Research from CII found that the SEC’s new thresholds for resubmitting shareholder proposals would have more than doubled the number of excluded governance proposals from 2011-2019. In 2020, CII noted that several governance proposals that would have been eligible for resubmission in 2021 would be blocked by the new resubmission thresholds, including resolutions to require independent board chairs at Facebook Inc., Southwest Airlines Co. and Tenet Healthcare Co.
“Shareholder proposals play an invaluable role by providing a low-cost method for shareholders to talk to management and to each other about the future of their company and important policy issues affecting the company,” said Lisa Woll, CEO of Washington-based US SIF: The Forum for Sustainable and Responsible Investment, in a statement. “The votes on shareholder proposals provide more precise information about shareholders’ views of the given topic. In our view, the commission should not be in the business of reducing these lines of communication. Such reductions will likely be unavoidable now.”

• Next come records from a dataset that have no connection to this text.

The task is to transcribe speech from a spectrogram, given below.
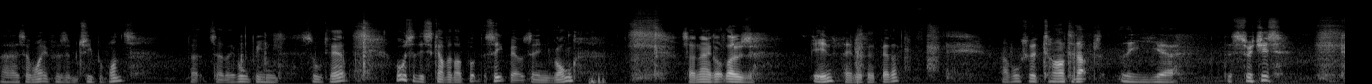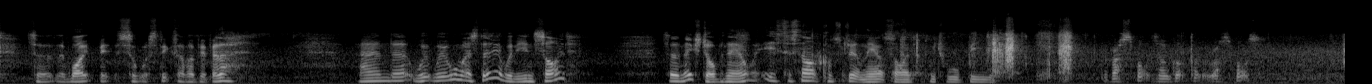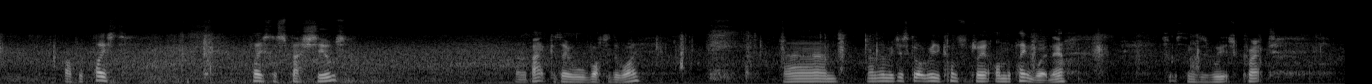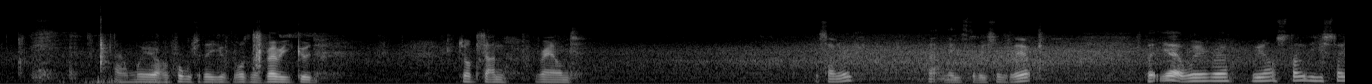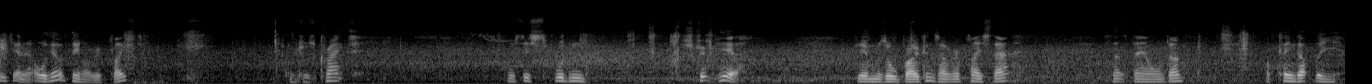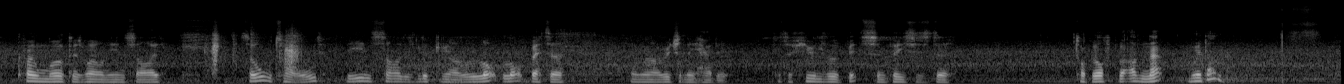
Uh, so I'm waiting for some cheaper ones but uh, they've all been sorted out. Also discovered I put the seat belts in wrong. So now I've got those in. They look a bit better. I've also tarted up the uh, the switches so that the white bit sort of sticks up a bit better. And uh, we're, we're, almost there with the inside. So the next job now is to start concentrating on the outside which will be the rust spots I've got a couple of rust spots. I've replaced replaced the splash seals at the back because they all rotted away. Um, and then we just got to really concentrate on the paintwork now. Such things as where it's cracked. And where unfortunately it wasn't a very good job done around the sunroof. That needs to be sorted out but yeah we're uh, we are slowly slowly getting it. Oh the other thing I replaced which was cracked was this wooden strip here. The end was all broken so I replaced that. So that's now all done. I've cleaned up the chrome work as well on the inside. So all told, the inside is looking a lot, lot better than when I originally had it. Just a few little bits and pieces to top it off, but other than that, we're done.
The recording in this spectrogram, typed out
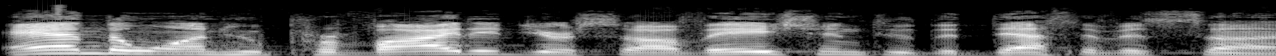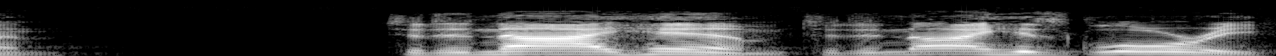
and the one who provided your salvation through the death of His Son to deny him, to deny his glory.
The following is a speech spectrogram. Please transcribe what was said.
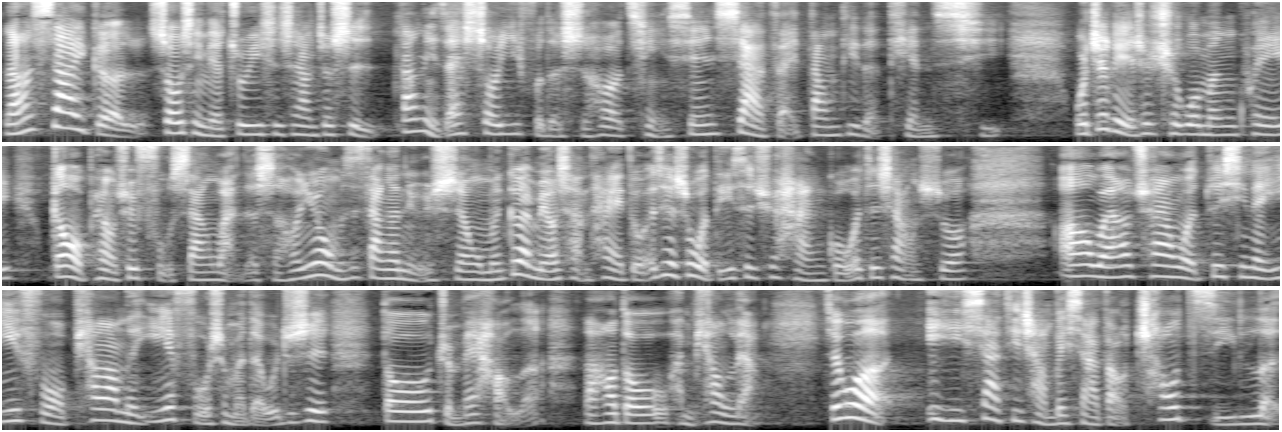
然后下一个收行李的注意事项就是，当你在收衣服的时候，请先下载当地的天气。我这个也是吃过闷亏，跟我朋友去釜山玩的时候，因为我们是三个女生，我们根本没有想太多，而且是我第一次去韩国，我只想说。啊、我要穿我最新的衣服，漂亮的衣服什么的，我就是都准备好了，然后都很漂亮。结果一下机场被吓到，超级冷，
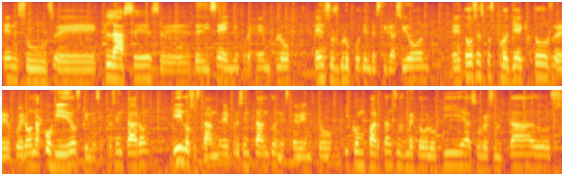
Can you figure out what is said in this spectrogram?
en sus eh, clases de diseño, por ejemplo, en sus grupos de investigación. todos estos proyectos fueron acogidos, quienes se presentaron y los están presentando en este evento y compartan sus metodologías, sus resultados,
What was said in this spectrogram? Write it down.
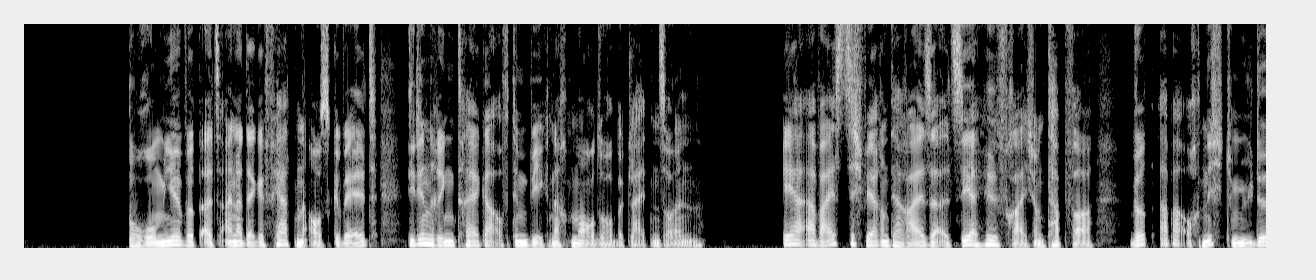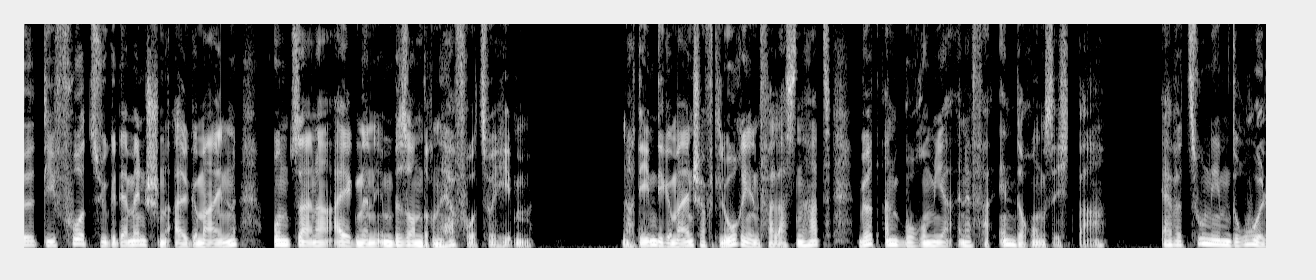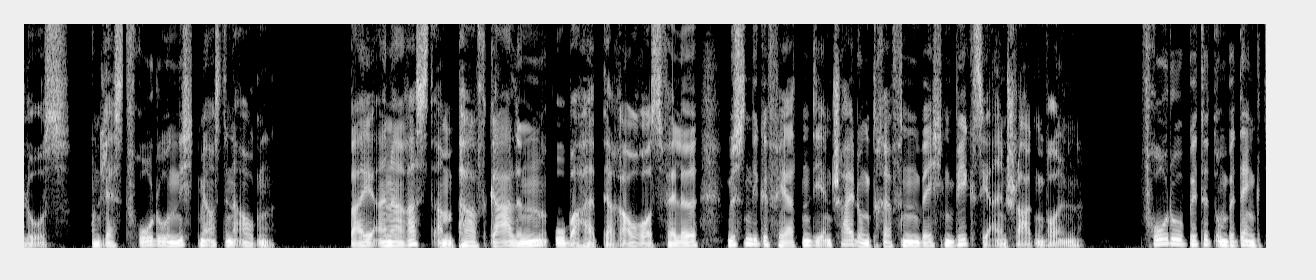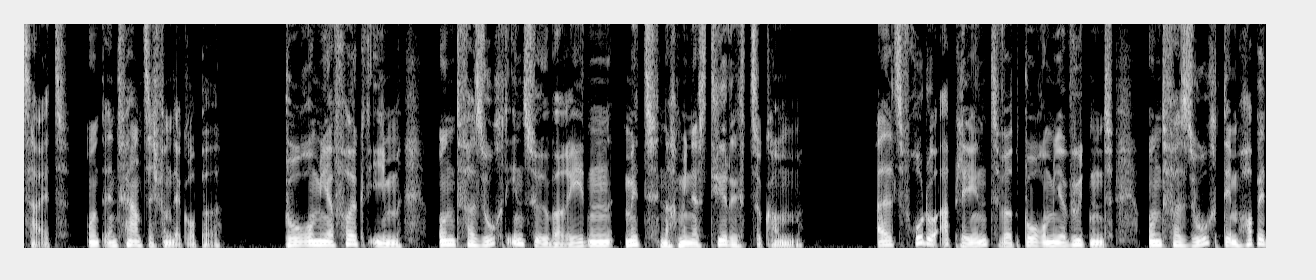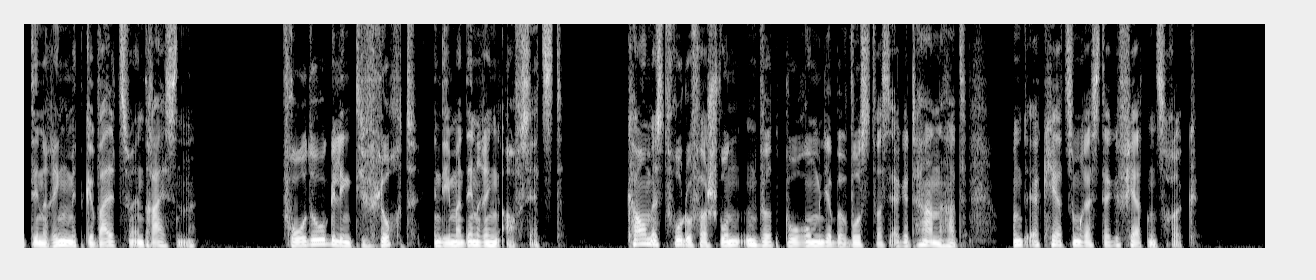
Boromir wird als einer der Gefährten ausgewählt, die den Ringträger auf dem Weg nach Mordor begleiten sollen. Er erweist sich während der Reise als sehr hilfreich und tapfer, wird aber auch nicht müde, die Vorzüge der Menschen allgemein und seiner eigenen im Besonderen hervorzuheben. Nachdem die Gemeinschaft Lorien verlassen hat, wird an Boromir eine Veränderung sichtbar. Er wird zunehmend ruhelos und lässt Frodo nicht mehr aus den Augen. Bei einer Rast am Parth Galen, oberhalb der Rauros-Fälle, müssen die Gefährten die Entscheidung treffen, welchen Weg sie einschlagen wollen. Frodo bittet um Bedenkzeit und entfernt sich von der Gruppe. Boromir folgt ihm und versucht ihn zu überreden, mit nach Minas Tirith zu kommen. Als Frodo ablehnt, wird Boromir wütend und versucht, dem Hobbit den Ring mit Gewalt zu entreißen. Frodo gelingt die Flucht, indem er den Ring aufsetzt. Kaum ist Frodo verschwunden, wird Boromir bewusst, was er getan hat, und er kehrt zum Rest der Gefährten zurück.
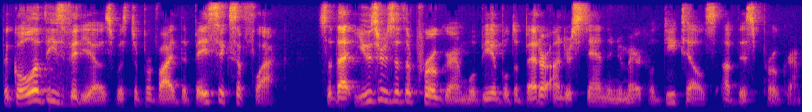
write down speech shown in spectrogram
The goal of these videos was to provide the basics of FLAC so that users of the program will be able to better understand the numerical details of this program.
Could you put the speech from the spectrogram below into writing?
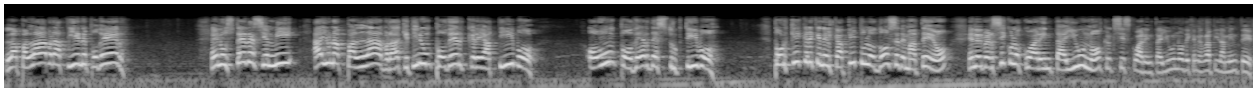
La palabra tiene poder. En ustedes y en mí hay una palabra que tiene un poder creativo o un poder destructivo. ¿Por qué cree que en el capítulo 12 de Mateo, en el versículo 41, creo que sí es 41, déjeme rápidamente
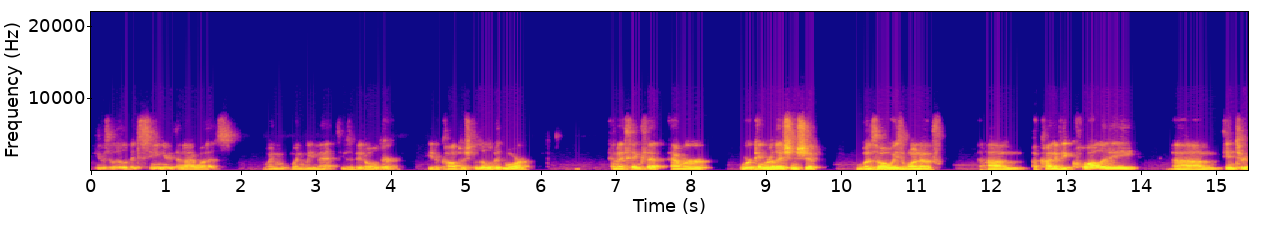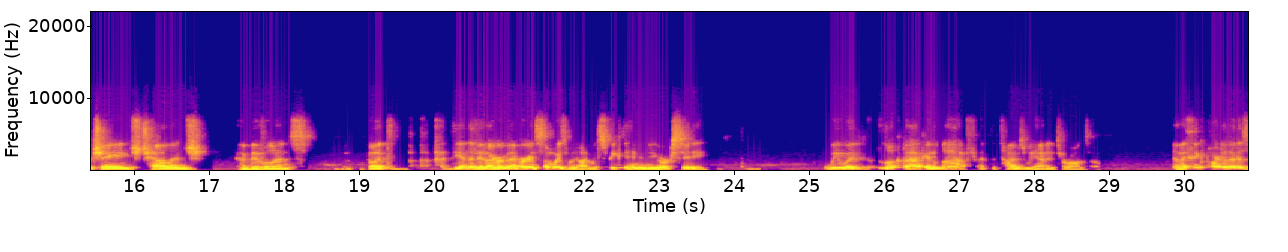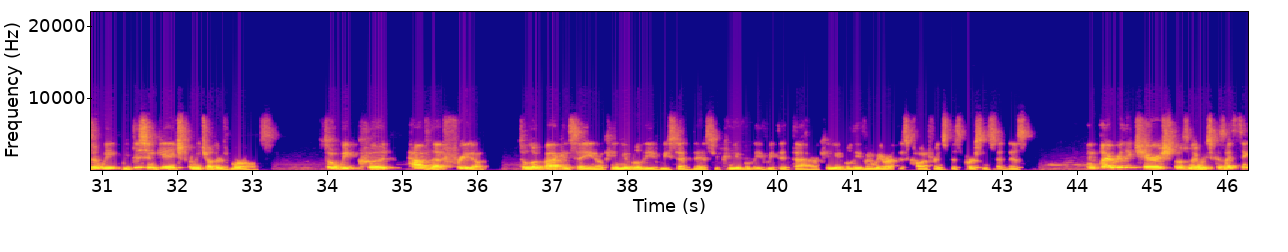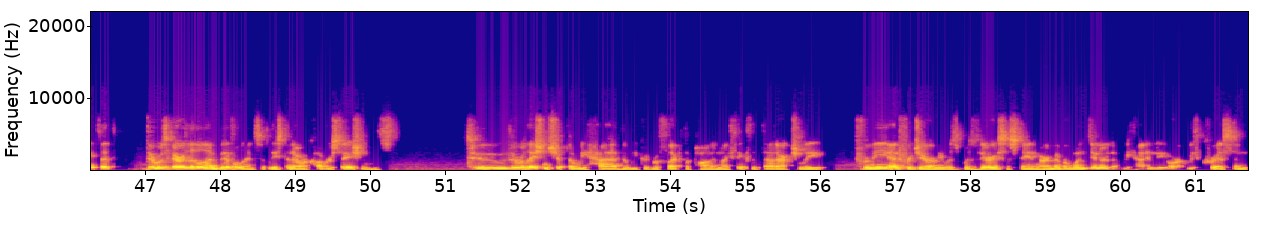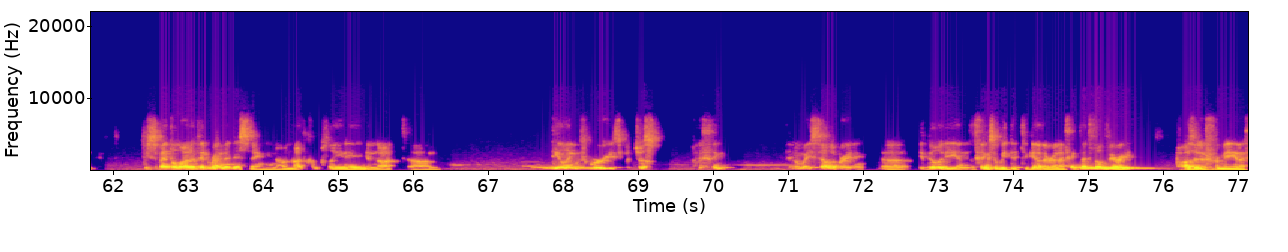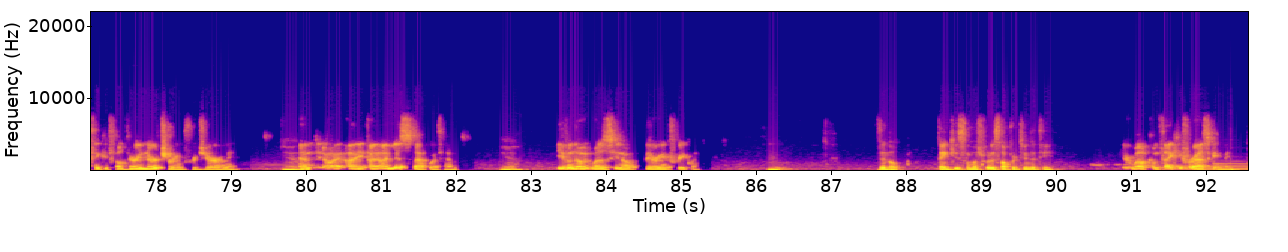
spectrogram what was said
he was a little bit senior than I was when when we met. He was a bit older. He'd accomplished a little bit more, and I think that our working relationship was always one of um, a kind of equality, um, interchange, challenge, ambivalence. But at the end of it, I remember in some ways when I would speak to him in New York City, we would look back and laugh at the times we had in Toronto. And I think part of that is that we, we disengaged from each other's worlds. So we could have that freedom to look back and say, you know, can you believe we said this? Or can you believe we did that? Or can you believe when we were at this conference, this person said this? And I really cherish those memories because I think that there was very little ambivalence, at least in our conversations, to the relationship that we had that we could reflect upon. And I think that that actually, for me and for Jeremy, was, was very sustaining. I remember one dinner that we had in New York with Chris, and we spent a lot of it reminiscing, you know, not complaining and not um, dealing with worries, but just, I think, in a way, celebrating uh, the ability and the things that we did together. And I think that felt very positive for me, and I think it felt very nurturing for Jeremy. Yeah. And you know, I, I I miss that with him. Yeah. Even though it was you know very infrequent. Hmm. Zindel, thank you so much for this opportunity. You're welcome. Thank you for asking me.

But there is an election looming and depending on the results, there could be more traction on proxy-related issues, sources said. “I would think that if Democrats take over the White House and retake the majority of the SEC that these rules would be revisited fairly quickly,” Mr. McGurn said.
The president gets to nominate an SEC chair; currently the commission has a 3-2 Republican majority with Mr. Clayton at the helm.
While public pension funds face dire financial circumstances due to the impact of COVID-19 on the economy, the fees paid to private equity firms reflect another reason public pensions may be losing money at a record rate. According to recent research by Stanford University, some pension funds pay more than others through privately negotiated fee structures with private equity firms—resulting in an overall loss of an estimated $45 billion.
Public pension funds are increasingly moving their assets into private equity—a tactic used by fund managers to project higher short term gains to offset long term concerns over a lack of pension funding. This strategy might work in the short term, but when an economic downturn hits, the results can be disastrous for public pensions. At the same time, this research also suggests that the different fee structures paid by different pensions for the same services depends on the size, relationship, and governance of the pension.
The research claims that public pensions could have made up to $8.50 more per $100 invested if they had a similar fee structure to other public pensions with the same private equity firm. Even after controlling for size, the research demonstrated that these fee disparities remain, suggesting a variety of possible reasons. First, public pensions may prefer certain fee structures depending on their level of risk aversion. They may also prefer certain private equity firms because they have information about that firm’s effectiveness. Second, private equity firms may consider public pensions to be more costly to run due to public disclosure requirements, convincing them to charge higher fees. At the same time, private equity firms may give certain funds fee breaks if they already have an existing positive relationship with the pension or its managers.
These fee disparities do not reflect malpractice on the part of public pension managers. The practice of investing increasing amounts into private equity, however, is purely a result of poor long term fund management. Managers feel the need to invest in riskier options to produce return estimates that look more favorable for the fund to make up for losses. In this case, the drive for investing in riskier private equity options also creates losses through exorbitant fees. These are all aspects of an investment strategy that public pension managers need to keep in mind when deciding where to allocate their funds.